But still, staying in the killing zone never felt like a smart options to me. Potentially dying trying to get to safety makes more sense to me than definitely dying by staying in a war zone. Fight or flight: if the danger is more than I can handle, I'll run; option C of "stay put" doesn't sound appealing.
Jester David wrote:
It forces a choice between the official content and the 3rd Party stuff.
Pathfinder does that know. And I am sure that there will be those that will instantly say "no" to it just because it is a Compatible Product and not from Paizo. And to be honest, that is one of the reasons why I am not committing to it at this time. I don't really relish being told yet again how I am "ruining the game."
Which is why I am only talking about what I would do in my own home game at this point.
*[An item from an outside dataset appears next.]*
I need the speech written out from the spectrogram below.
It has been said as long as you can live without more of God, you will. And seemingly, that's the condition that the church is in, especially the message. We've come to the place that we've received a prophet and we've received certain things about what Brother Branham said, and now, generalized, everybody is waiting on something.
This might end up being for sale; it might not. I really can't say for sure at this time. But if I do support Starfinder, this is what we are doing...
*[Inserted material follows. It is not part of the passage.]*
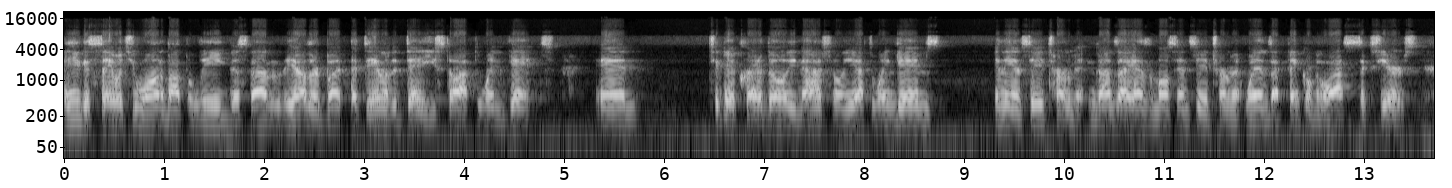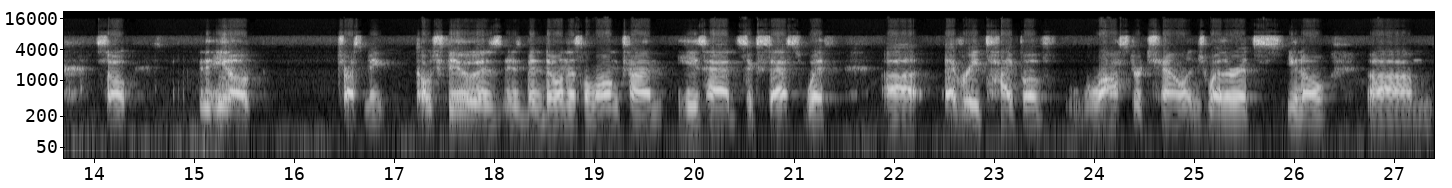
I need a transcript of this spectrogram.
And you can say what you want about the league, this, that, or the other, but at the end of the day, you still have to win games. And to get credibility nationally, you have to win games in the NCAA tournament. And Gonzaga has the most NCAA tournament wins, I think, over the last six years. So, you know, trust me, Coach Few has, has been doing this a long time. He's had success with uh, every type of roster challenge, whether it's you know um,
*Puts point in quibblemuch's score*
Lord Fyre wrote:
I wouldn't say I'm aiming for the same kind of setting that Paizo is. Paizo is aiming for "Golarion in Space," a generic setting where you can play any type of game that can break down if you make the suggestion too hard, "let's just go somewhere that isn't having a problem," (i.e. the way many Brits are saying, "Let's go to Canada," post Brexit.) I mean this solves CotCT, CoT, HR, and others. To me it feels that Paizo 's Starfinder setting is going to be the same way since it allows for the widest possible variety of APs. Some tech is running amuck and killing lots of people on the Red Planet, move the people to the Pluto analogue would be my first answer. Not, "let them all stay and keep being killed while a small band of adventures stops this thing."
Should I stick with Starfinder, I'm not interested in doing a generic setting. I always pick Dark Sun over the Forgotten Realms. And the same is true here. I'd want something where the standard race's home worlds and many of their former colonies are captured and the default game is to free your home.
There is still lots of room for other games within: settle a new world without much resources (ala Kingmaker), diplomatic mission to turn a warlord to your side, recruiting others to your cause, star fights against overwhelming numbers of enemies...
I mean which sounds more exciting: dying in a desperate space battle against overwhelming numbers of zombies chewing through the hull of your fighter, protecting materials your resistance group needs to build more fighters... or dying at the hands of random space pirates that wNt to make a quick buck while protecting a cargo shipment that some corporation hired you to guard? At their heart, both are guarding stuff and dying in the fight. The only difference is why your character died, for money or an underdog cause. I'll take the latter.